That’s not to say my writing wouldn’t benefit from one.  I just can’t afford it.  I had an aspiring author who hasn’t even published a single book yet condescend, “I just read the sample of your book that you have available on Smashwords.  My suggestion is to hire an editor right away and to work on basic grammar and punctuation.”  Apparently, he has not one, but TWO editors as well as a publicist, a web developer and probably a stylist.  I haven’t read his book though.  It’s not done yet.

I’ve read books published by major publishers with misspellings, bad grammar, awful sentence structure, and worse but still loved the book.  I’ve also read books with perfect grammar that were just awful train wrecks… so to what extent is having a perfectly edited book necessary?  I suppose it probably means more to English majors, literary agents, book nerds, and publishers than it does to your average reader.

I dunno, but every time I read one of my books I re-write at least some of it.  Every time I re-write something in one of my books it usually gets better.  I know that’s not really ‘editing’ like normal people do it but there it is.

I’ve used Grammarly for all my books now, so at least I can be marginally sure that they all meet minimum spec for “Remember to put a comma instead of a period at the end of a sentence that’s a character talking if the sentence isn’t finished,” which is IMO the monocle, top hat, white-glove, raise the pinky while drinking your tea version of who gives a shit editing.  I mean 50 Shades of Grey sold millions of copies.  Did you ever read the dialogue in that pile of rancid rat droppings?  How’d that pass muster?

I’d love to have a dedicated editor who I could pay to argue with me over story consistency, sentence structure, and that horrible accent I want the street urchin to have.  Sadly, at this point, I’m stuck to just hacking at it with a dull hatchet and hoping the rough-hewn timbers of my stories don’t give my readers too many splinters.  I just can’t afford it.

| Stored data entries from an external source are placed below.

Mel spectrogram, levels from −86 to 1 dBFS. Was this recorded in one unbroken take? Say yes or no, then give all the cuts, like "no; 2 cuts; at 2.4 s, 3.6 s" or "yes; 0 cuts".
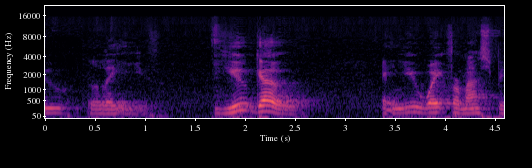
yes; 0 cuts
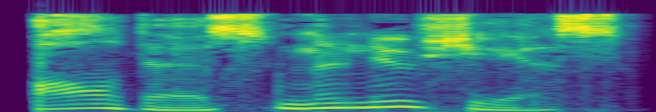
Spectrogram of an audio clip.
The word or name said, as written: aldus manutius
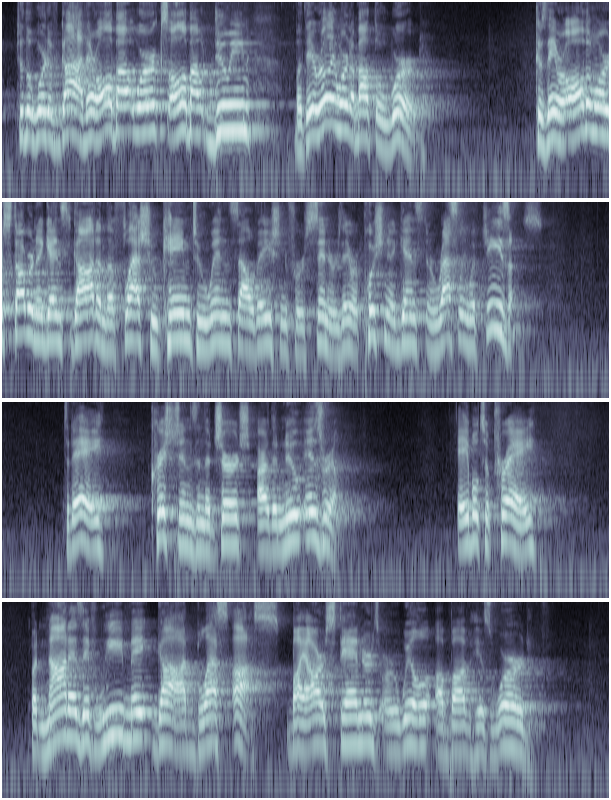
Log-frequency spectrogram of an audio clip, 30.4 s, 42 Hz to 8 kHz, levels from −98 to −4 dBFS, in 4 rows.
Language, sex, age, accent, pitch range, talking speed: English, male, 40-59, American, 135-195 Hz, 150 wpm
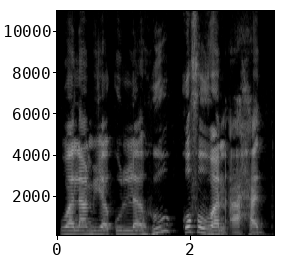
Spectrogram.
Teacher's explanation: ہا جو ہے حلق کے درمیان سے ادا نہیں ہوتی، دال پر کلکلا نہیں ہوتا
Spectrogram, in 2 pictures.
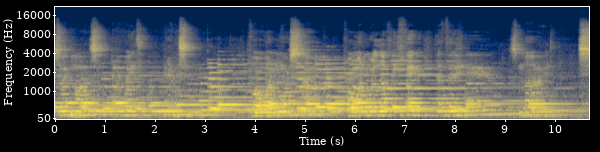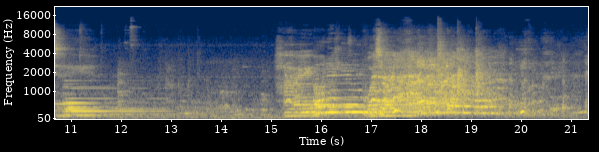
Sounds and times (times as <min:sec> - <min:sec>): Music: 0:00.0 - 0:18.0.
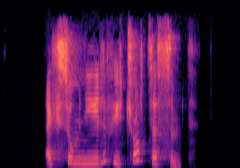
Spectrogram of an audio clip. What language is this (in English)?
Kabyle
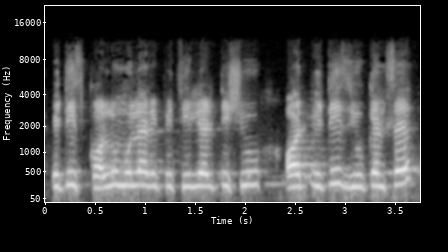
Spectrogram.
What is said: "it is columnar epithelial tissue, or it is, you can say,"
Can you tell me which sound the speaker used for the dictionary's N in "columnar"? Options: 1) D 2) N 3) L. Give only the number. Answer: 3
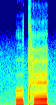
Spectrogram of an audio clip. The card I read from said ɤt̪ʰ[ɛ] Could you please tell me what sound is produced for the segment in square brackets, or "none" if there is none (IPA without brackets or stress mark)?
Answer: ɛ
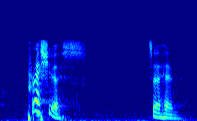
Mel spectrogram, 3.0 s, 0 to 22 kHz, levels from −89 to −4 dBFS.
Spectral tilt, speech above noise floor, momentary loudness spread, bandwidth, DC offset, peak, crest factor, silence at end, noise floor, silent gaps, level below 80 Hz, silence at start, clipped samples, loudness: -3 dB/octave; 29 dB; 16 LU; 5.6 kHz; under 0.1%; -28 dBFS; 24 dB; 0.25 s; -79 dBFS; none; -70 dBFS; 0.4 s; under 0.1%; -49 LUFS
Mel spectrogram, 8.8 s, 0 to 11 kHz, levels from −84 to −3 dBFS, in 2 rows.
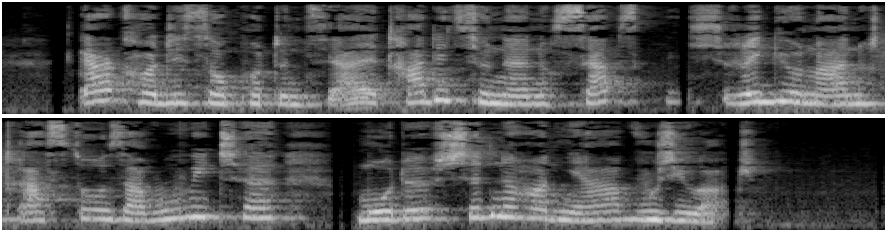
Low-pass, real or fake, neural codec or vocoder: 9.9 kHz; fake; vocoder, 48 kHz, 128 mel bands, Vocos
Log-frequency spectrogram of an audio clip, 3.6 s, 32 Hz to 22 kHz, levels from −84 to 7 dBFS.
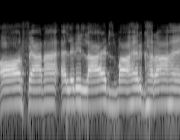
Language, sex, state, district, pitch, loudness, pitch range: Hindi, male, Odisha, Malkangiri, 170 Hz, -13 LUFS, 170-175 Hz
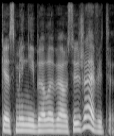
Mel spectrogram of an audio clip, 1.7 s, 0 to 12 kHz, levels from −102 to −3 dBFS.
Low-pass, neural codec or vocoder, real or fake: 10.8 kHz; codec, 24 kHz, 0.9 kbps, WavTokenizer, small release; fake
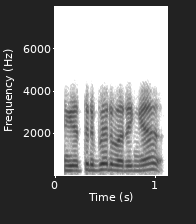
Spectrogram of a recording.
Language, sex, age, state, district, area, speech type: Tamil, female, 60+, Tamil Nadu, Ariyalur, rural, conversation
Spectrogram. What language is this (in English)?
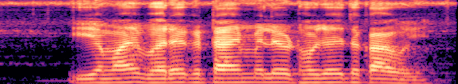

May your edits be swift, may your intuition be spot on, may the fees be small, and may the royalties flow freely.